The last ingredient of the Keynesian cure for stagnation might be the most controversial, at least in the U.S. — “increased leisure, more holidays … and shorter hours.” But a shift from a goods-based manufacturing economy to a leisure-based services economy has long been underway in advanced industrial societies. As technology lowers the prices of manufactured goods, shelter and transportation, individuals as well as entire nations tend to spend more on services, including luxury services provided by other people. What were once upper-class luxuries, such as dining out in restaurants, tourist travel and even massages, become perks of the mass middle class. Thanks to productivity growth, the typical worker of the future may be a nursing aide or restaurant waiter who works four days a week — long enough to afford a vacation trip or a weekend at the spa. I have described this kind of egalitarian service economy — in which middle-class service sector workers buy and sell former luxury services to one another — as “service sector Fordism.”

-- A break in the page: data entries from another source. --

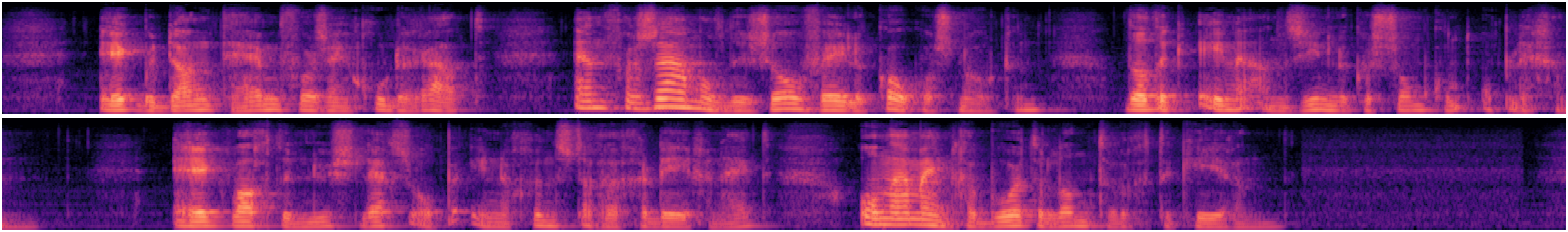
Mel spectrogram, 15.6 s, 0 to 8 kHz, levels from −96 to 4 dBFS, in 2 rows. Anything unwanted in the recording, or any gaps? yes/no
no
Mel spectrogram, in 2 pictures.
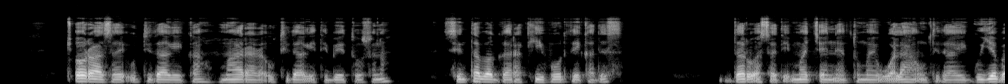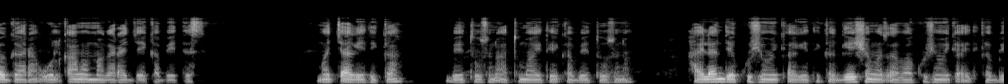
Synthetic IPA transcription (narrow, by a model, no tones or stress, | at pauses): t͡ʃʼɔɾʔaːsɐjʔʊ̰t̪ːɪd̪aːɡe̞ːkːɐmaːɾɐɾɐ̰ʔʊt̪ːɪd̪aːɡḛːt̪ɪbe̞ːt̪ːo̞ːsɔnɐ | sɪnt̪ːɐbɐɡːaːɾɐkʰiːpɔːɾt̪ɛkːɐd̪ɛs | d̪ɐɾʊʔɐsːɐt̪ɪ̰mɐt͡ʃʼːɐjnːɛɐt̪ːʊmɐjwɐ̰lɐhɐ̰ʊ̰t̪ːɪd̪aːɡeɡʊjːɛbɐɡːaːɾɐ̰wɔlkʼaːmɐmɐɡɐɾʔɐd͡ʒːɐjkːɐbe̞ːt̪ːes | mɐt͡ʃʼːaːɡe̞ːt̪ɪkːɐ | be̞ːt̪ːo̞ːsɔnɐ̰ɐt̪ːʊmaːɡt̪ɪkːɐbe̞ːt̪ːo̞̰ːsɔnɐ | hɐjlɐnd̪ɪjɐkʊʃɪhɔjkʼa̰ːɡe̞̰ːt̪ɪkːɐɡe̞ːʃːɐmɐt͡sʼa̰ːfaːkʊʃɪhɔjkʼːa̰ːɡḛt̪ɪ̥kːɐb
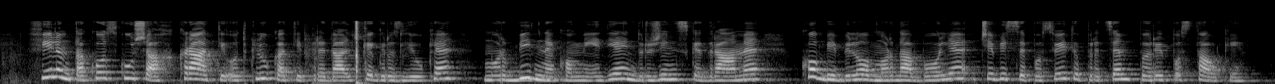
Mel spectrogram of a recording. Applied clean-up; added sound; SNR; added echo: none; Computer keyboard; 10 dB; none.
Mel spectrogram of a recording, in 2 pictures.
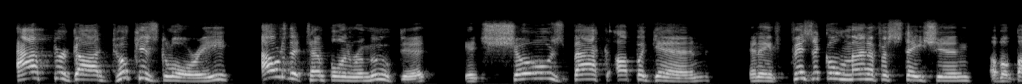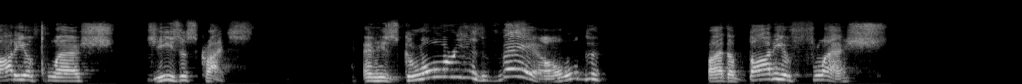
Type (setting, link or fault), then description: setting, large echoing room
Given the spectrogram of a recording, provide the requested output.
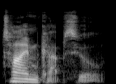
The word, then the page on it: time capsule: British English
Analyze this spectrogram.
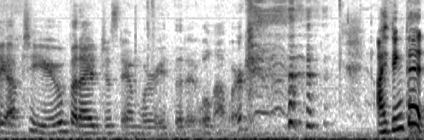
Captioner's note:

A world of technologically produced abundance, in which consumption shifts, beyond a point of saturation, from manufactured products to quality-of-life services and amenities, many of them provided by the public sector, is very far from the neo-Dickensian capitalism promoted by Reaganites and Clinton-Blair neoliberals, in which citizens are exhorted to study longer, work more hours and take cuts in pay, all in the name of zero-sum “competitiveness” on the part of individuals or nations. But something like this was the vision of the second greatest progressive president in American history, in his 1965 State of the Union address — a vision of shared abundance and increased leisure that is more relevant than ever:
We worked for two centuries to climb this peak of prosperity. But we are only at the beginning of the road to the Great Society. Ahead now is a summit where freedom from the wants of the body can help fulfill the needs of the spirit …
We want to grow and build and create, but we want progress to be the servant and not the master of man.